Applying AM-GM to the numbers $k$ and $(10-k)$ we get the following: $$\frac{k+(10-k)}2 \geq \sqrt{k(10-k)} \Rightarrow 25\geq k(10-k)$$The expression will always give a positive integer as output if $0\lt k \leq 9\,.$ So the lowest value can be obtained when $k=0\, .$
 

Show also that $k(k-1)(k+1)$ is divisible by $3\,$.

Mal checked this for the integers 1 to 9:

David, Wiktor, Mohamed S, Mahdi and Nikita wrote this simple proof (this is Wiktor's work):

Nikita and Sanika considered different cases. This is Nikita's work:

For each $3$-digit number $N$, where $N\ge100$, let $S$ be the sum of the hundreds digit, the square of the tens digit and the cube of the units digit.
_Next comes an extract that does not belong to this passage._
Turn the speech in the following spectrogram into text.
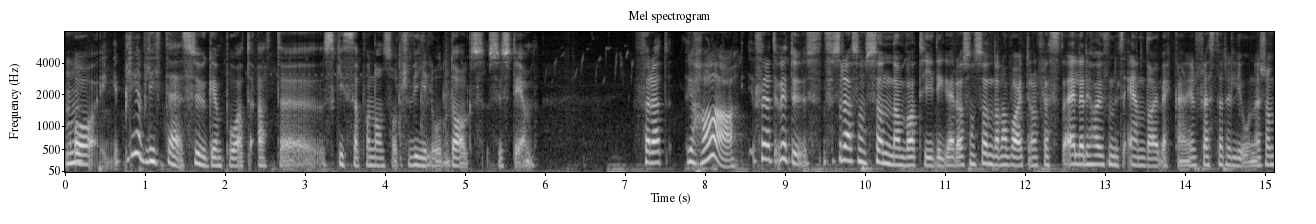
Mm. Och blev lite sugen på att, att uh, skissa på någon sorts vilodagssystem. För att Jaha. För att, vet du, sådär som söndagen var tidigare och som söndagen har varit i de flesta, eller det har ju funnits en dag i veckan i de flesta religioner som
Find the numbers $N$ such that $S=N$.

Nikita, David, Mal, Wiktor, Mohamed S, Sanika and Mahdi found an equation linking $a,b$ and $c\,.$ This is Nikita's work:

Nikita then found the possible values of $c^3-c$ and went through the values of $a$ to find solutions.

Wiktor and David used part 1 to find out more about $b$. This is Wiktor's work:

                       

Mohamed wrote:

This means that a multiple of $99$ minus a number between $0$ and $25$ must be equal to $c(c+1)(c-1).$ $99a$ must be close to $c(c+1)(c-1)$ but smaller.

Mahdi, Mohamed, Wiktor and Mal used this idea to go through the possible values of $c$. This is Mahdi's work:

Using all the information, Sanika made a table showing the possible values of $a, b$ and $c$:

All possible values of:

All possible values of:

All possible values of:

$99a$

$a$

$b(10-b)$

$b$

$c(c-1)(c+1)$

$c$

99

1

0

0 or 10

120

5

198

2

9

1 or 9

210

6

297

3

21

3 or7

336

7

396

4

24

4 or6

504

8

495

5

 

 

720

9

594

6

 

 

 

 

693

7

 

 

 

 

After a couple of combinations, 4 numbers can be derived:
175
135
518
598